(Beginning of ENTRIES SHOWN)
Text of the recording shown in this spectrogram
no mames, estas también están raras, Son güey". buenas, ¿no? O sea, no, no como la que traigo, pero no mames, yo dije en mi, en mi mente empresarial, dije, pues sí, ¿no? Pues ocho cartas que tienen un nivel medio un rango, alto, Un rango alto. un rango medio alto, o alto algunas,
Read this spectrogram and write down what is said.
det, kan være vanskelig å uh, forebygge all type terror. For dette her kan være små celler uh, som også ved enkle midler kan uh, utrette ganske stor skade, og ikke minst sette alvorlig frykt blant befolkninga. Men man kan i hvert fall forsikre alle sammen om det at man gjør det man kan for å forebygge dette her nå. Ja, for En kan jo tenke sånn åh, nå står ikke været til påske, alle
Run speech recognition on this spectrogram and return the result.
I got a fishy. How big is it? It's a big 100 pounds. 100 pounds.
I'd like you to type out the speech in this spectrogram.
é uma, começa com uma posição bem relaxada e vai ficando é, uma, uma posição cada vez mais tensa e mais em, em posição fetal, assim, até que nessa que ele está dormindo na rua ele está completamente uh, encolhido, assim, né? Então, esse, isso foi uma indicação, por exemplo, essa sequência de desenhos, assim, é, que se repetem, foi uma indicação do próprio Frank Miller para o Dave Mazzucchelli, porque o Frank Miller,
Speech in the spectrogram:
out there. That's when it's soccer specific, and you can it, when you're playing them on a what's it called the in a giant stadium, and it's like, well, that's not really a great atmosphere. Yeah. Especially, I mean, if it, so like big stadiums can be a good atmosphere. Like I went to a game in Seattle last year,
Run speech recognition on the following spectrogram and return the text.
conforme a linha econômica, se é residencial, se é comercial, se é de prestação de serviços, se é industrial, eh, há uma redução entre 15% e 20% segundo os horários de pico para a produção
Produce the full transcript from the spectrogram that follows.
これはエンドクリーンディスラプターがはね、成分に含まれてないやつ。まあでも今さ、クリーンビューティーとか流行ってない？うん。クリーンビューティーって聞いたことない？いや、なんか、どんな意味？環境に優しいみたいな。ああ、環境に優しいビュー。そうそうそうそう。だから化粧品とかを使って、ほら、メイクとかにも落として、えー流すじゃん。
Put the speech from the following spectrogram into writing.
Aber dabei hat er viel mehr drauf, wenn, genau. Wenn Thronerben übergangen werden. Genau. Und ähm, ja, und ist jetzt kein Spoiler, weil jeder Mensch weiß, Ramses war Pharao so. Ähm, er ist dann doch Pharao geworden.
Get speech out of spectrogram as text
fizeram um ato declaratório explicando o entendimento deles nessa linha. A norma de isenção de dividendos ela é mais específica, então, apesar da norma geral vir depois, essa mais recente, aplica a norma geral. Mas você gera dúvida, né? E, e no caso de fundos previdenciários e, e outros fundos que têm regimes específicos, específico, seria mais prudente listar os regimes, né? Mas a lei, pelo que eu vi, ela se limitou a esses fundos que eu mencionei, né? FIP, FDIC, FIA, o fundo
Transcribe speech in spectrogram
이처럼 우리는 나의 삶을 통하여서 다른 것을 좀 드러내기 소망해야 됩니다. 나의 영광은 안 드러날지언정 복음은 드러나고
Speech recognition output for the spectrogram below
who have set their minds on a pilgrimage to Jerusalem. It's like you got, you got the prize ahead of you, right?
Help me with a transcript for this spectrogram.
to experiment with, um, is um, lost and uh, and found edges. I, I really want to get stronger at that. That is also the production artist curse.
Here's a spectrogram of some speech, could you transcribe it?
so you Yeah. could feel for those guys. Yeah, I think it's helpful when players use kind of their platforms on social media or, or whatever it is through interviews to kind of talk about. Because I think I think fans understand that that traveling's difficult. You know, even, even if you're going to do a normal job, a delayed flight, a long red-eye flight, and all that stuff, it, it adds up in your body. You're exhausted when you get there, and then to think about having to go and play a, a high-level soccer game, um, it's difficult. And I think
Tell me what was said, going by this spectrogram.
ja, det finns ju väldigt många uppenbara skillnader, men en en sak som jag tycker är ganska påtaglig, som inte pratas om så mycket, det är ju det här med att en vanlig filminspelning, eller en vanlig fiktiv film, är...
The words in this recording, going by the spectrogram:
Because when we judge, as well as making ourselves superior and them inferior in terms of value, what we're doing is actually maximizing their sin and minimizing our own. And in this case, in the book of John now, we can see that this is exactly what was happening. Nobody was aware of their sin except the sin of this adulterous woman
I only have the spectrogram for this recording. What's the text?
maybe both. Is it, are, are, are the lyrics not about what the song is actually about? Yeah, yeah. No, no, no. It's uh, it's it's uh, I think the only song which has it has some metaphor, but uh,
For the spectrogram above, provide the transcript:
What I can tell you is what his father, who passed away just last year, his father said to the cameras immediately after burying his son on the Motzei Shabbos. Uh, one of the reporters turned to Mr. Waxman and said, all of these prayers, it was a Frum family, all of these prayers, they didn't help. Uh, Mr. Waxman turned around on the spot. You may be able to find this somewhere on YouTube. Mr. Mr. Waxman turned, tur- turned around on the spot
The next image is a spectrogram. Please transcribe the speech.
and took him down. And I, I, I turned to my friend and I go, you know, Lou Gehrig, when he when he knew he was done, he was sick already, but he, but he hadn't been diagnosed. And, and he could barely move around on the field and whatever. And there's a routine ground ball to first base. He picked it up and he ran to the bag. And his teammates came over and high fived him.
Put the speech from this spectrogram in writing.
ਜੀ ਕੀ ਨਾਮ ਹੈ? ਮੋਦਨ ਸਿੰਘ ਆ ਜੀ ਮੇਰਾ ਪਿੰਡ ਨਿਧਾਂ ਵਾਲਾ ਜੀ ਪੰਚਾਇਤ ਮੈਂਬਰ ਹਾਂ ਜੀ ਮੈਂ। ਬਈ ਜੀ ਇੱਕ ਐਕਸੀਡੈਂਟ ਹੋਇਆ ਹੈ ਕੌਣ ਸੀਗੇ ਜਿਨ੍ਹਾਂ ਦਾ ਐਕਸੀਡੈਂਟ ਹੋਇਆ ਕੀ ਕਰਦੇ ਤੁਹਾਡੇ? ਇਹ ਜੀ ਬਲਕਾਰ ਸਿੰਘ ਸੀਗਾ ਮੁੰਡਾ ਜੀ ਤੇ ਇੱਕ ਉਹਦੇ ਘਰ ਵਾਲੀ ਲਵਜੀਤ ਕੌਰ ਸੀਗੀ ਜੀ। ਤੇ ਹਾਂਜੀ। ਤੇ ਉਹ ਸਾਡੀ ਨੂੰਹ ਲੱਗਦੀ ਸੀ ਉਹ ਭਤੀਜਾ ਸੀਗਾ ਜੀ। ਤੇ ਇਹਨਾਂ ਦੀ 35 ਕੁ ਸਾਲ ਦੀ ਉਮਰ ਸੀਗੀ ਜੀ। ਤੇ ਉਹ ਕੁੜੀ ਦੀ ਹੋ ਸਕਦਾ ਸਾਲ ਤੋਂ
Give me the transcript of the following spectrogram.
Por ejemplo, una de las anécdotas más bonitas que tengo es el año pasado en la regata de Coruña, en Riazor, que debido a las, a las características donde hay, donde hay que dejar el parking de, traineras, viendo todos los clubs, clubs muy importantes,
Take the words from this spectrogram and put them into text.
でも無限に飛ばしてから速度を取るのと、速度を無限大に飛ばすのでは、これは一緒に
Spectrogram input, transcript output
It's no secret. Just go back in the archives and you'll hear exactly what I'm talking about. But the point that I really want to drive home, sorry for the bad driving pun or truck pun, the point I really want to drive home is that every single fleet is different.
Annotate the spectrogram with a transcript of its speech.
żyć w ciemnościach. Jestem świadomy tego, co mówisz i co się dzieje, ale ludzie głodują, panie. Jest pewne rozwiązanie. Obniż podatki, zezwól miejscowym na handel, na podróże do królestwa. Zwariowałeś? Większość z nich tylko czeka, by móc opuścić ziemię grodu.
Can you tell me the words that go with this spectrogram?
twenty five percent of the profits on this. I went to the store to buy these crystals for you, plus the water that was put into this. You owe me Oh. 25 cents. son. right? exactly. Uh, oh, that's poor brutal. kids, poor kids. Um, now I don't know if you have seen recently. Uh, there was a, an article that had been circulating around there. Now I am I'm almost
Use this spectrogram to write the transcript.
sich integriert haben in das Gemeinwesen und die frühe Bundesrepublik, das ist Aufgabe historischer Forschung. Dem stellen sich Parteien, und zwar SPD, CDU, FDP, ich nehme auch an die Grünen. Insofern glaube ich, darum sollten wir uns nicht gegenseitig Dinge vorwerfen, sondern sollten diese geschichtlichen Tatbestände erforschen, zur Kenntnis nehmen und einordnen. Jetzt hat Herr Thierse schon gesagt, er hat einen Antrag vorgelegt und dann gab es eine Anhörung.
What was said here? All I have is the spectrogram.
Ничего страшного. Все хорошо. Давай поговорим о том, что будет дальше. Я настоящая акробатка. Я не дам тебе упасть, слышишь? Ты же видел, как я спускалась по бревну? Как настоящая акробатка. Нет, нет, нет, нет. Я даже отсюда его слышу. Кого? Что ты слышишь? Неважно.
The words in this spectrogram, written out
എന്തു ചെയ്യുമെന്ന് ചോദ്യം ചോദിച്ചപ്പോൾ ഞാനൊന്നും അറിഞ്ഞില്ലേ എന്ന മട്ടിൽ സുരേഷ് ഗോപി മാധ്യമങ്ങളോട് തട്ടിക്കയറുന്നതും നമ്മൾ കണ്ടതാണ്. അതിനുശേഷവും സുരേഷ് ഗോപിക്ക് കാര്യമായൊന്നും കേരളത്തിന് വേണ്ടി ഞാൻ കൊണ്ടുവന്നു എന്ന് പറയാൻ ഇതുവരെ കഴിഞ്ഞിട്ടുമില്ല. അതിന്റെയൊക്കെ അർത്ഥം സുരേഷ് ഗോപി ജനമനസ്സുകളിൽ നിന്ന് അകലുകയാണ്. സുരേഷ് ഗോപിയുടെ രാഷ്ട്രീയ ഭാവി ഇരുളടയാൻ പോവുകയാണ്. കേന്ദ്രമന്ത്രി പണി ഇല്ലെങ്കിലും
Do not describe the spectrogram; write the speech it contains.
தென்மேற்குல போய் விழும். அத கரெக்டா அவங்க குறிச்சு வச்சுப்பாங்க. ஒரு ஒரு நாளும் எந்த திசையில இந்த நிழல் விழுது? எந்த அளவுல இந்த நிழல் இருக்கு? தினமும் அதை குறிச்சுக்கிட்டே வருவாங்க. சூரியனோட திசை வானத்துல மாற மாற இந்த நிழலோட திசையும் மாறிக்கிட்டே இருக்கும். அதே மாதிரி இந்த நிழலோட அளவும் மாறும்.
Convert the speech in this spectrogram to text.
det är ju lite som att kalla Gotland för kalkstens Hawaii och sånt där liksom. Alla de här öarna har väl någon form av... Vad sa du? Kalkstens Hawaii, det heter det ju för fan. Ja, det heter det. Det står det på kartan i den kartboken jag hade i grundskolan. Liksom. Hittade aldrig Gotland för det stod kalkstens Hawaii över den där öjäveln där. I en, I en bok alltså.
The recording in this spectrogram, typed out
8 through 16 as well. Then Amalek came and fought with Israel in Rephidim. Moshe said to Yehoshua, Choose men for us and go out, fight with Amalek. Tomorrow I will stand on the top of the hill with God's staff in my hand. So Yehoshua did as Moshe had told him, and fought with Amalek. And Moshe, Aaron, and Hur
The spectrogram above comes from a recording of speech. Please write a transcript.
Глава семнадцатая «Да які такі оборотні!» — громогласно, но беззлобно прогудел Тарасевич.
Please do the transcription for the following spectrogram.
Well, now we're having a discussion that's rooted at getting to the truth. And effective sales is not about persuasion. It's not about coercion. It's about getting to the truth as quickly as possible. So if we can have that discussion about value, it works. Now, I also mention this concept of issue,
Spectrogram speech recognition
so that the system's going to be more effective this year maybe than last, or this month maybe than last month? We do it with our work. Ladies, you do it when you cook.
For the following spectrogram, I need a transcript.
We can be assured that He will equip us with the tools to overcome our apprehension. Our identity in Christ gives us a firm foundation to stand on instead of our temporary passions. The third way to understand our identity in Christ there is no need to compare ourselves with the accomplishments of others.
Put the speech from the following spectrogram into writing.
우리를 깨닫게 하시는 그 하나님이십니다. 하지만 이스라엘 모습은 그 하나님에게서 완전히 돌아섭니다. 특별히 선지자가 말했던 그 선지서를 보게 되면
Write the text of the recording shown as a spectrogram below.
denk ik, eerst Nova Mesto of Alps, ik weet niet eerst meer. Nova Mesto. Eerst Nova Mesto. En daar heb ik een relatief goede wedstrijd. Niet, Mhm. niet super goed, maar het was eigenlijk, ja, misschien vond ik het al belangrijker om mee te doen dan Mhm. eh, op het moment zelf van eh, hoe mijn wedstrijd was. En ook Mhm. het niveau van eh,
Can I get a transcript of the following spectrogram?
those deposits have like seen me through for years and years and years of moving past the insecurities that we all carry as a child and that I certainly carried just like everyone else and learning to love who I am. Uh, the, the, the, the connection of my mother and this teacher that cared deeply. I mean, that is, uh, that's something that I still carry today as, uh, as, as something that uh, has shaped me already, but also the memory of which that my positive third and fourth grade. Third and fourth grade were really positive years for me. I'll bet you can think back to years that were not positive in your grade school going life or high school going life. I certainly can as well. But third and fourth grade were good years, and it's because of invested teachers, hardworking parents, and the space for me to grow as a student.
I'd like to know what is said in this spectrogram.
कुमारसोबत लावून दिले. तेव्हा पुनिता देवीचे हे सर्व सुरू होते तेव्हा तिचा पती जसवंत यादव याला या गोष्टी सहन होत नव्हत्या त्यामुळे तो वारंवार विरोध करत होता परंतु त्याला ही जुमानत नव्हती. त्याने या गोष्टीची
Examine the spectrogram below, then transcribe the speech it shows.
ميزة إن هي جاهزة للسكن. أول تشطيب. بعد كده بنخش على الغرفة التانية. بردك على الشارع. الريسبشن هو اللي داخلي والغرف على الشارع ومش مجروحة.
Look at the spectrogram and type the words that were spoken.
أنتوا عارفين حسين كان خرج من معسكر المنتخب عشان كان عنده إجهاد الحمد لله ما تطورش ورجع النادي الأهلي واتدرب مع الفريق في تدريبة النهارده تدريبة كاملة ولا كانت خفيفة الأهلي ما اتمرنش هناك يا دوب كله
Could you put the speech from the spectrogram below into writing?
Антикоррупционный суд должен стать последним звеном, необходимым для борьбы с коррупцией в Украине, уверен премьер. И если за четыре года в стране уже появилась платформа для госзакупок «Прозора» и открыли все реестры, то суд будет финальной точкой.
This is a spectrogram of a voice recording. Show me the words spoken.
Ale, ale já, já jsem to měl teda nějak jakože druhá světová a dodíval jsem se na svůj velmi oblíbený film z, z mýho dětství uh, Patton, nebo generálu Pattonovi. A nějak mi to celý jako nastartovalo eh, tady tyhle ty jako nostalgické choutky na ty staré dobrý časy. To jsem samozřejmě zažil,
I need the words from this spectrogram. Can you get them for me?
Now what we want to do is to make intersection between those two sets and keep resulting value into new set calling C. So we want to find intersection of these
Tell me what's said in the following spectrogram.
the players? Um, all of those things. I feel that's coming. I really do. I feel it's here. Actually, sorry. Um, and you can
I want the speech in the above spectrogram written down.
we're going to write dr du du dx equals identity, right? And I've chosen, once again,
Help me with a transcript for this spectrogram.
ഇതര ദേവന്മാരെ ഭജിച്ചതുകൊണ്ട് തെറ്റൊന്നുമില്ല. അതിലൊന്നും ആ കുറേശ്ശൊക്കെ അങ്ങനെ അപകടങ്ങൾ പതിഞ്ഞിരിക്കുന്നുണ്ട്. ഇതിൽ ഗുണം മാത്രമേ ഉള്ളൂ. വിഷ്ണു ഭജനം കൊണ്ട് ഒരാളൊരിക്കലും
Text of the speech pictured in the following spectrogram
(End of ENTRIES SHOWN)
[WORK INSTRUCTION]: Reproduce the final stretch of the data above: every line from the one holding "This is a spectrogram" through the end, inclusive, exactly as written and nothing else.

[OUTPUT]:
This is a spectrogram of a voice recording. Show me the words spoken.
Ale, ale já, já jsem to měl teda nějak jakože druhá světová a dodíval jsem se na svůj velmi oblíbený film z, z mýho dětství uh, Patton, nebo generálu Pattonovi. A nějak mi to celý jako nastartovalo eh, tady tyhle ty jako nostalgické choutky na ty staré dobrý časy. To jsem samozřejmě zažil,
I need the words from this spectrogram. Can you get them for me?
Now what we want to do is to make intersection between those two sets and keep resulting value into new set calling C. So we want to find intersection of these
Tell me what's said in the following spectrogram.
the players? Um, all of those things. I feel that's coming. I really do. I feel it's here. Actually, sorry. Um, and you can
I want the speech in the above spectrogram written down.
we're going to write dr du du dx equals identity, right? And I've chosen, once again,
Help me with a transcript for this spectrogram.
ഇതര ദേവന്മാരെ ഭജിച്ചതുകൊണ്ട് തെറ്റൊന്നുമില്ല. അതിലൊന്നും ആ കുറേശ്ശൊക്കെ അങ്ങനെ അപകടങ്ങൾ പതിഞ്ഞിരിക്കുന്നുണ്ട്. ഇതിൽ ഗുണം മാത്രമേ ഉള്ളൂ. വിഷ്ണു ഭജനം കൊണ്ട് ഒരാളൊരിക്കലും
Text of the speech pictured in the following spectrogram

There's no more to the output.